- Hustle Man – Brings a ton of energy, is a pest on defense and fires up the rest of the team and crowd with his hustle plays. Posey, Derek Fisher, Rodman, Ben Wallace.
Ok there you have it. This is certainly not perfect. There are always exceptions as well. First let me ask this: if you agree help me out, what did I miss? Second: if you disagree tell me how you think the task of improving the Sixers (or any team for that matter) should be attacked?
Looking at the Sixers Roster
Now thinking about the Sixers roster and potential trades, who do we have on the roster that could fill one of those roles EFFECTIVELY? That is how I would attack making changes, evaluating the current players and team fit. To get it started here is how I would categorize the current roster. Note: this is AT BEST what roles they could fill on a championship team in my opinion.
- Andre Iguodala - Third Banana
- Elton Brand – Super Sidekick/Rim & Paint Protector/Inside Scorer
- Samuel Dalembert – Rim & Paint Protector
- Thaddeus Young – Hustle Man/Third Banana
- Louis Williams – Microwave/Third Banana
- Willie Green – Microwave/Hustle Man
- Andre Miller – Third Banana
- Marreese Speights – Rim & Paint Protector/Third Banana
- Reggie Evans – Hustle Man
- Theo Ratliff – Rim & Paint Protector
- Donyell Marshall – Clutch Sharpshooter
- Royal Ivey – In-Your-Shirt Defender/Hustle Man
- Kareem Rush – N/A
- Jason Smith – N/A
Obviously some of the younger guys could improve but right now that is where I see their potential. Also, just because I put them in the category doesn’t mean we shouldn’t seek to upgrade in any one area. Some are borderline as it is. Clearly we don’t have enough shooters, strong enough perimeter defenders and most importantly we don’t have the unquestioned superstar, which I repeat is mandatory.

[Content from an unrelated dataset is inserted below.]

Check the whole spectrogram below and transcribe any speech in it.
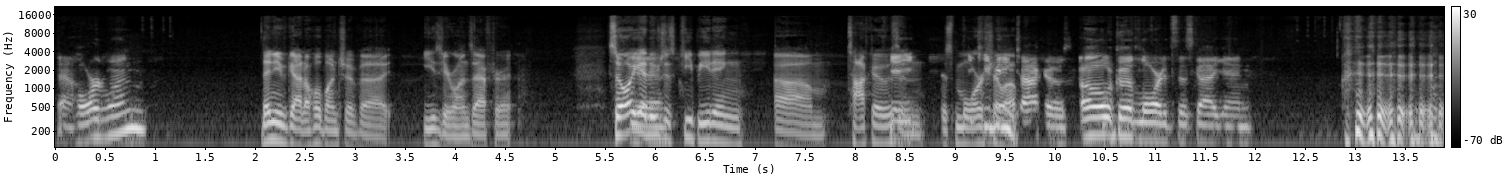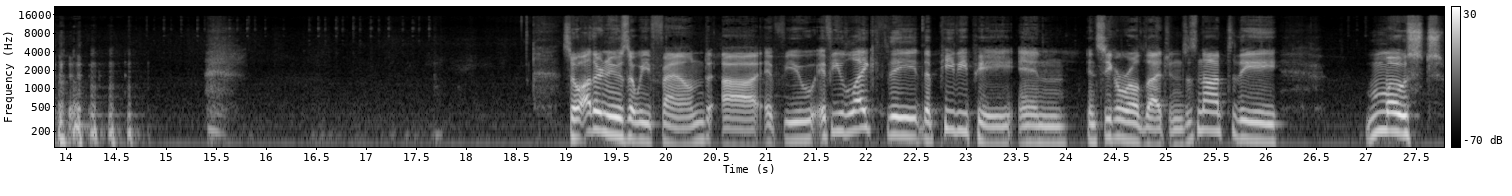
That horde one. Then you've got a whole bunch of uh, easier ones after it. So all you gotta do is just keep eating um, tacos Yeah, you- and just more keep show up. tacos. Oh, good lord, it's this guy again. so other news that we found, uh, if you if you like the the PvP in in Secret World Legends, it's not the most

Now thinking about trades what would you do with all that in mind? I look at trades in three ways:
- Cap space
- Improve the team immediately

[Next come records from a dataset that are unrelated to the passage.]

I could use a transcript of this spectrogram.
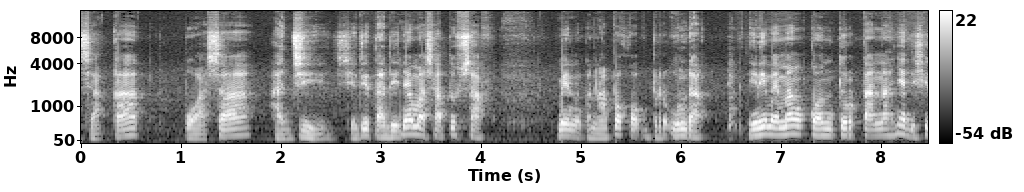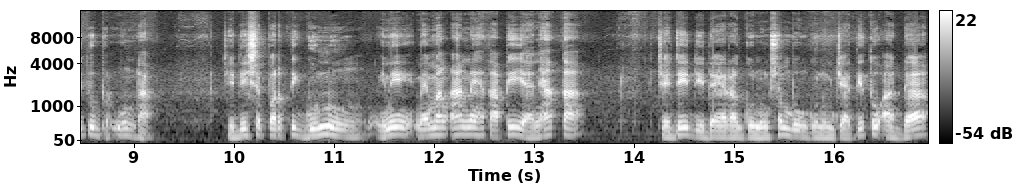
zakat, puasa, haji. Jadi tadinya mas satu saf. Min, kenapa kok berundak? Ini memang kontur tanahnya di situ berundak jadi seperti gunung. Ini memang aneh tapi ya nyata. Jadi di daerah Gunung Sembung, Gunung Jati itu ada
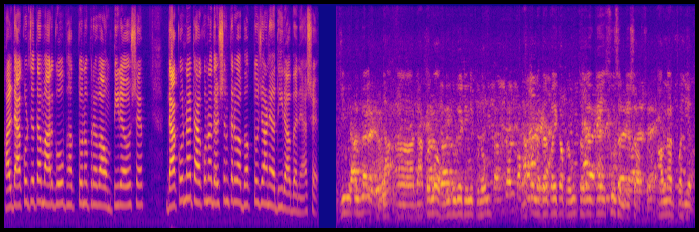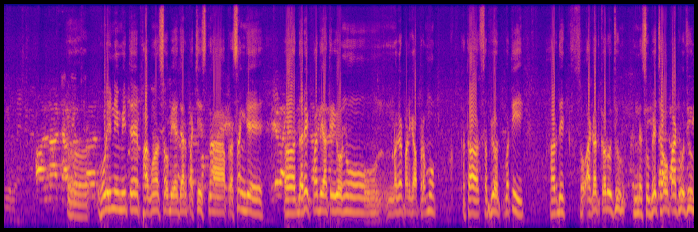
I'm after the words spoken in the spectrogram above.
હાલ ડાકોર જતા માર્ગો ભક્તોનો પ્રવાહ ઉમટી રહ્યો છે. ડાકોરના ઠાકોરના દર્શન કરવા ભક્તો જાણે અધીરા બન્યા છે. જી ડાકોરમાં હોળી ધૂળેટીની પૂનમ ડાકોર નગરપાલિકા પ્રમુખ તરીકે શું સંદેશો આપશો? આવનાર પદયાત્રીઓને હોળી નિમિત્તે ફાગુણોત્સવ બે હજાર પચીસના પ્રસંગે દરેક પદયાત્રીઓનું નગરપાલિકા પ્રમુખ તથા સભ્યો વતી હાર્દિક સ્વાગત કરું છું એમને શુભેચ્છાઓ પાઠવું છું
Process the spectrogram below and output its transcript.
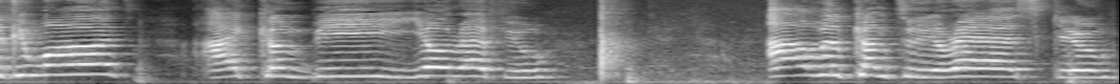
if you want, I can be your refuge. I will come to your rescue.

- Future improvement/considerations
I would make moves that clear enough cap to aggressively acquire a superstar player to lead this team either via free agency or through trade. This team has no clear leader and no go-to player - two things that are a must if you want to compete for more than a first round playoff loss. The unquestioned star, super sidekick and third banana should represent 50% or more of your total payroll. Right now the Sixers have 4 players making $10M or more and none are a dominant player. That is a problem that needs to be corrected ASAP. Brand’s and Iguodala’s salaries right now really aren’t that bad (towards the end of the contracts is a different story) as second and third level supporting players. But Miller and Dalembert’s salaries (roughly $20 million this season) should really be going to that number one guy in my opinion.

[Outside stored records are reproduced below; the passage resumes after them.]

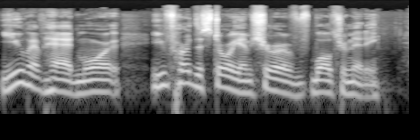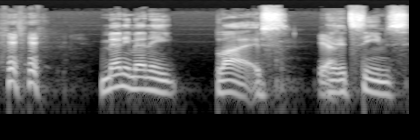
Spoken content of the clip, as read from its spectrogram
you have had more. You've heard the story, I'm sure, of Walter Mitty. many, many lives, Yeah. it seems.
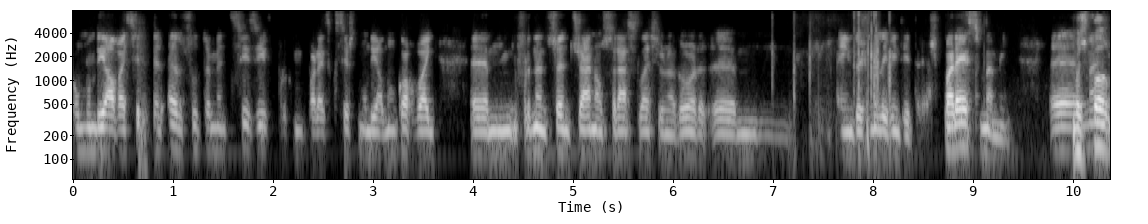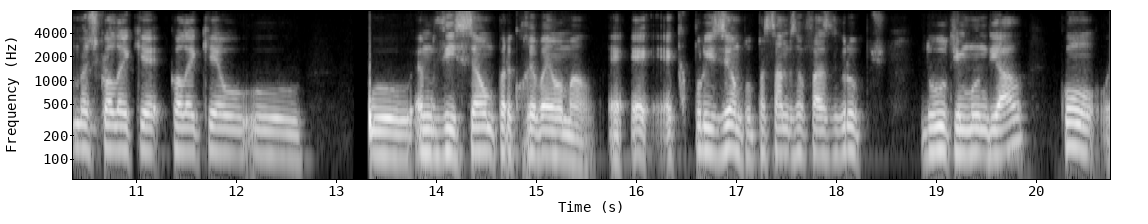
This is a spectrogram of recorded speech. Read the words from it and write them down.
o Mundial vai ser absolutamente decisivo porque me parece que se este Mundial não corre bem, Fernando Santos já não será selecionador em 2023. Parece-me a mim. Uh, mas, qual, mas qual, é que é, qual é, que é o, o, a medição para correr bem ou mal? É, é, é, que, por exemplo, passámos a fase de grupos do último Mundial com uh,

The Sixers’ player moves have been ass backwards. Once they traded Allen Iverson away the #1 goal should have been to replace him with a different player of the same caliber. They have not done that to this point. You do everything in your power to get that franchise caliber player FIRST, then you build around him. It’s easier that way because you aren’t suck trying to find a superstar that fits in one or two positions you have open on your roster. You have to know the strengths and weaknesses of that guy in order to make the best personnel decisions in support of that player. I.E. surrounding LeBron with shooters, pairing a strong post player with an equally strong perimeter player etc.
Right now the Sixers are trying to build a contender using the Detroit model and I just don’t believe that is going to work. Their past drafting mistakes (passing on Dirk and Pierce) are still haunting us.